Send to:

Choose Destination
See comment in PubMed Commons below
Nihon Koshu Eisei Zasshi. 1998 May;45(5):407-22.

[Factors aggravating bronchial asthma in urban children (I)--The involvement of indoor air pollution].

[Article in Japanese]

Author information

  • 1Osaka Prefectural Institute of Public Health.


The aggravation of bronchial asthma in today's urban child population was studied by an epidemiological study in order to elucidate the involvement of indoor air pollution in relation to housing style. The asthma group consisted of 210 children under 12 years old who had been recently diagnosed as having bronchial asthma and under the care of Osaka Prefectural Habikino Hospital. The non-asthma group consisted of 180 children under 12 years old who had been under care at Osaka Prefectural Hospital but had no present history of allergic symptom. The individual atmospheric environment and housing style were surveyed by questionnaire. Also, the amount of mite allergen (Dp: Dermatophagoides pteronyssinus, Df: Dermatophagoides farinae) in room and bedding dust and the concentration of cotinine in urine were examined as objective indicators for the load of environmental allergen and the indoor air pollution by tobacco smoke, respectively. In this study, bronchial asthma was classified into two types: atopic/non-atopic, according to whether Dp-specific immunoglobulin E (Dp-IgE) was present/absent (positive/negative). Thus, for the risk factors given above, their involvement in each type of asthma was examined by comparing the proportion of the exposed subjects between the three groups of atopic asthma, non-atopic asthma and non-asthma. As atopy is an important factor of child asthma, the relative risk (odds ratio) of Dp-IgE increase (atopy) was also determined for the same factors by logistic regression analysis in each of the asthma and non-asthma groups. The results are as follows: 1. Reinforced concrete housing material, which results in mal-ventilation, increased the load of indoor air pollutants such as tobacco smoke. 2. A higher amount of mite allergen in bedding dust increased Dp-IgE. 3. Heating with stove, which results in a higher room humidity as well as temperature, enhanced Dp proliferation and appeared to be involved in increasing the risk of atopic asthma. 4. Reinforced concrete housing material appeared to be involved in suppressing Dp-IgE and increasing the risk of non-atopic asthma. But some air pollutants such as tobacco smoke and mite allergen showed no relationship to these involvements.

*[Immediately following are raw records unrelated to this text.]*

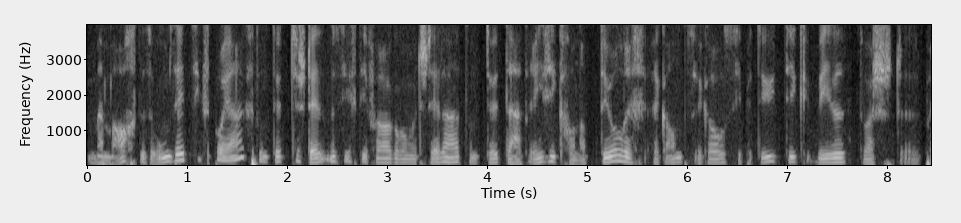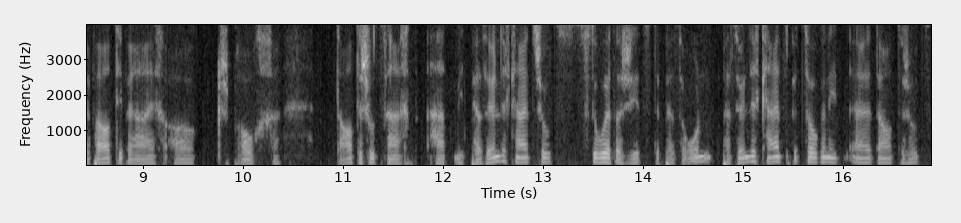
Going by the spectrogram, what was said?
man macht ein Umsetzungsprojekt und dort stellt man sich die Frage, die man zu stellen hat. Und dort hat Risiko natürlich eine ganz große Bedeutung, weil du hast den privaten Bereich angesprochen. Datenschutzrecht hat mit Persönlichkeitsschutz zu tun. Das ist jetzt der Person, persönlichkeitsbezogene äh, Datenschutz.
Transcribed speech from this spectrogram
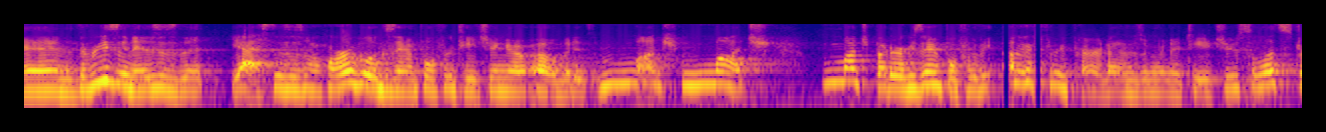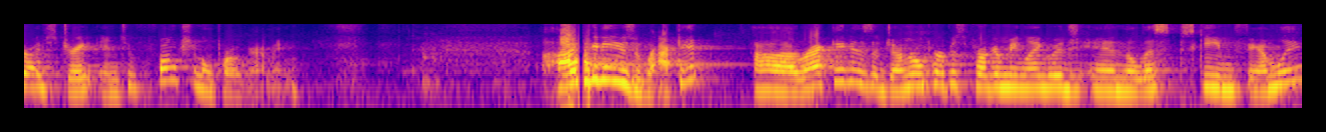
And the reason is, is that, yes, this is a horrible example for teaching OO, but it's much, much, much better example for the other three paradigms I'm going to teach you. So let's dive straight into functional programming. I'm going to use Racket. Uh, Racket is a general purpose programming language in the Lisp scheme family.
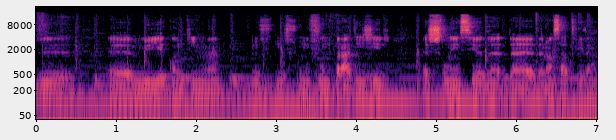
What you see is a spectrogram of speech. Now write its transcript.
de uh, melhoria contínua, no, no, no, fundo, para atingir a excelência da, da, da nossa atividade.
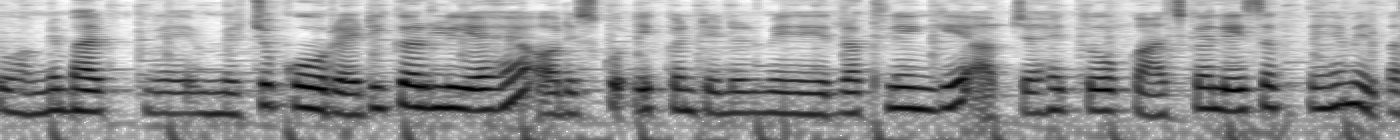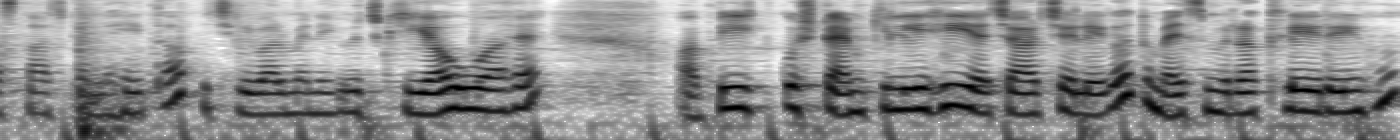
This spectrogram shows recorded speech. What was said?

[PubMed - indexed for MEDLINE]
PubMed Commons home

PubMed Commons

How to join PubMed Commons

    Supplemental Content

    Loading ...
    Write to the Help Desk